The Quietus - A new rock music and pop culture website

Album Of The Week

Patrick Clarke On Hey Colossus' The Guillotine
Patrick Clarke , June 8th, 2017 11:39

In The Guillotine Hey Colossus have hit a new peak just when it felt like there was no higher for them to climb. Patrick Clarke explores a ferocious call to arms and a militant articulation of turbulent times.

One would be forgiven for thinking that 2015 was the year in which Hey Colossus reached an unmatchable zenith. Releasing two of the year's most brilliant albums, In Black And Gold and Radio Static High via what seemed like the major outlet for all that was brilliant in modern psych – Rocket Recordings – it felt like a twin-peaked culmination of an unconventional, though thoroughly deserved, rise to prominence.

Born as a crazed, cataclysmic hodge podge of furious free noise with inflections of kraut, psych and Japanese rock in the early-2000s, over a decade later the band became something of a British staple, lauded not only by the fringes but by the likes of Uncut and Mojo. Their sound, while having undeniably progressed, 'refined', even, still packed a brutal slug of a punch, and it seemed as though they'd perfected, like never before, the perfect balance between the brutal mania of old and a deserved sense of 'status' in the music world.

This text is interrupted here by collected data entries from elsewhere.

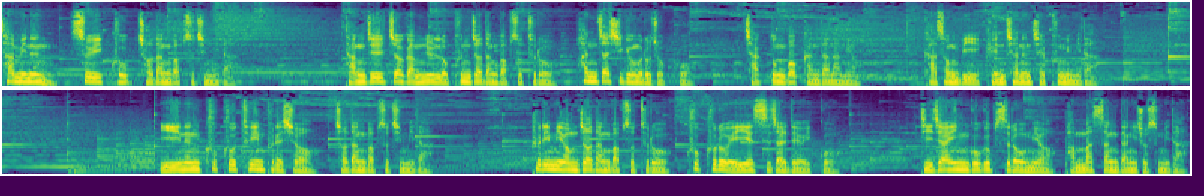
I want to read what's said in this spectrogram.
3위는 스위쿡 저당밥솥입니다. 당질적 압률 높은 저당밥솥으로 환자 식용으로 좋고 작동법 간단하며 가성비 괜찮은 제품입니다. 2위는 쿠쿠 트윈 프레셔 저당밥솥입니다. 프리미엄 저당밥솥으로 쿠쿠로 AS 잘 되어 있고 디자인 고급스러우며 밥맛 상당히 좋습니다.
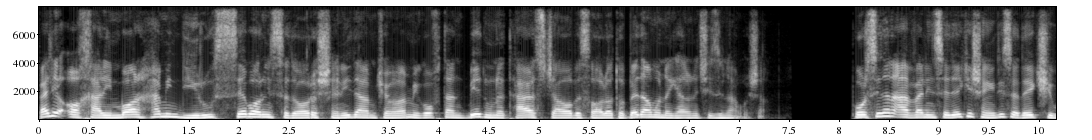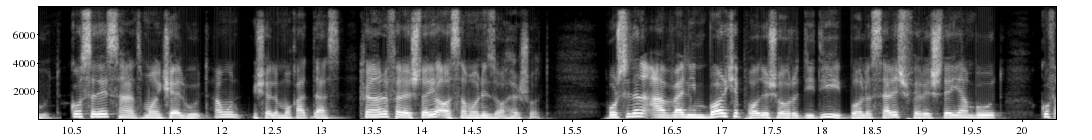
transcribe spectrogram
ولی آخرین بار همین دیروز سه بار این صدا رو شنیدم که من می‌گفتن بدون ترس جواب سوالات رو بدم و نگران چیزی نباشم. پرسیدن اولین صدایی که شنیدی صدای کی بود؟ گفت صدای سنت مایکل بود همون میشل مقدس. کنار فرشتای آسمانی ظاهر شد. پرسیدن اولین بار که پادشاه رو دیدی بالا سرش فرشته هم بود؟ گفت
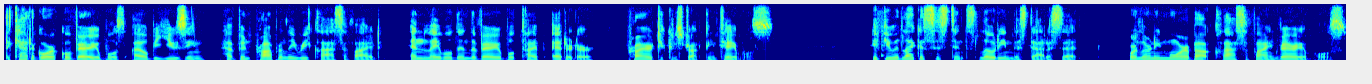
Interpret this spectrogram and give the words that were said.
The categorical variables I will be using have been properly reclassified and labeled in the variable type editor prior to constructing tables. If you would like assistance loading this dataset or learning more about classifying variables,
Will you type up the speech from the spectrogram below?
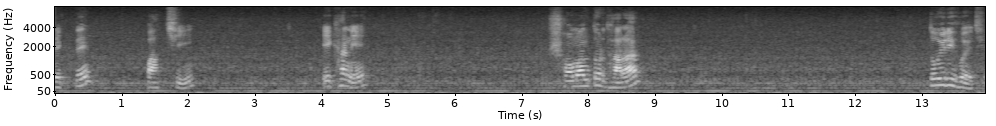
দেখতে পাচ্ছি এখানে সমান্তর ধারা তৈরি হয়েছে।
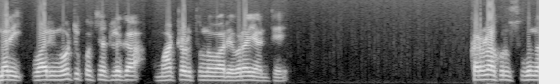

In the time between those two LPs and their latest, The Guillotine, much has changed, not only in the music of Hey Colossus, but, as it goes without saying, in the world at large. In the wake of the planet's hopeless heave to the political right, on their 11th studio album the band have done what seemed barely possible in 2015; Hey Colossus' knives have been honed even sharper. In short, the band have reached another level, where it felt there was nowhere left to climb.

There is much in common, here, with one of the year's other most crushingly spectacular records, Gnod's Just Say No To The Psycho Right-Wing Capitalist Fascist Industrial Death Machine. Both have been partial to stylistic metamorphosis, but at present their respective current forms overlap in a way that feels significant in the current climate. There is an argument that the best political bands have been those that married a militant message with militant sonics – Public Enemy, for example – and it's just this that makes Hey Colossus and Gnod's new albums so effective, the heaving, primal thuds and cataclysmic bursts of rushing, swirling musical hellfire.

'Englishman' is the centrepiece of The Guillotine, on which frontman Paul Sykes howls:

Whoops the empire slipped between the cracks
The stuff of legend and it's never coming back
Pack him with salt and seal the lid
Roll off the barrels from a sinking ship
Up the middle of the skittish isles
Collecting stories for a new witch trial
He was wild, young, loved and free
Whatever happened to his old country?

It's noticeable that these lyrics are as audible as Hey Colossus' have ever been, pushed front and centre atop a lurching, uncompromising pump of an instrumental. As a frontman Sykes has often counterbalanced his intensity with a keen, self-affacing eye for the exaggerated and grandiose, but here he feels imbued with a new sense of focus, his looming presence concentrated and refined. 'Englishman', as a result, is in this writer's opinion the finest 'political' song released this year. As for political rock songs, there's few, if any, to match it this decade.

"It's hard to not be affected by what's going on in the world," said the band's Joe Thompson on the song's release, over a month ago. "Consequently the music gets more tightly wound around the vocals. If the lyrics were going to be more pointed I wanted the music to be more so also, so I spent time with some classics – Fugazi's Repeater, Fleetwood Mac's Rumours, This Heat's records, and Crass' Penis Envy…" It is evident that this was no mere PR spiel. This added sense of focus makes for a breathless listen elsewhere on the record, an adjective to be taken quite literally.

What really makes this album so breathlessly brilliant are the moments of quiet, when the carnage subsides to an eerie unease. You know what's coming when the opener 'Honest To God' slinks into a slow roll, Sykes vocals as much a whisper as a scream. You know that sooner or later the explosion is imminent - it's what Hey Colossus do best - but somehow, when it hits, it's breathtaking all the same.

It's a marvellous opener, but its only on 'Back In The Room', which follows, that the scope of the band's intent is laid bare. This track is not just another piece of surging excellence from the group, it is something more. There is an indescribable extra edge to this song, to the churning, spinning loops and rotations, to the ceaseless pounding of drums, a song so manic, yet so direct. Unsettling spoken word, texturally so lavish yet so eerie, so relentless, so frightening. Every now and then you think it's reached a crescendo so cataclysmic there's nowhere else to climb, but no. Vocals soar even higher, the pounding gets louder and more visceral, a mad blast of saxophone joins the fray.

I could go on about how fantastic this album sounds, about the glorious, soaring terror of 'Experts Toll', or the rich, mournful beauty of 'Potions', but what feels more important is what it means. The Guillotine, as Gnod have done on Just Say No..., sees Hey Colossus harnessing their chaos, honing it into the very essence of these terrifying times.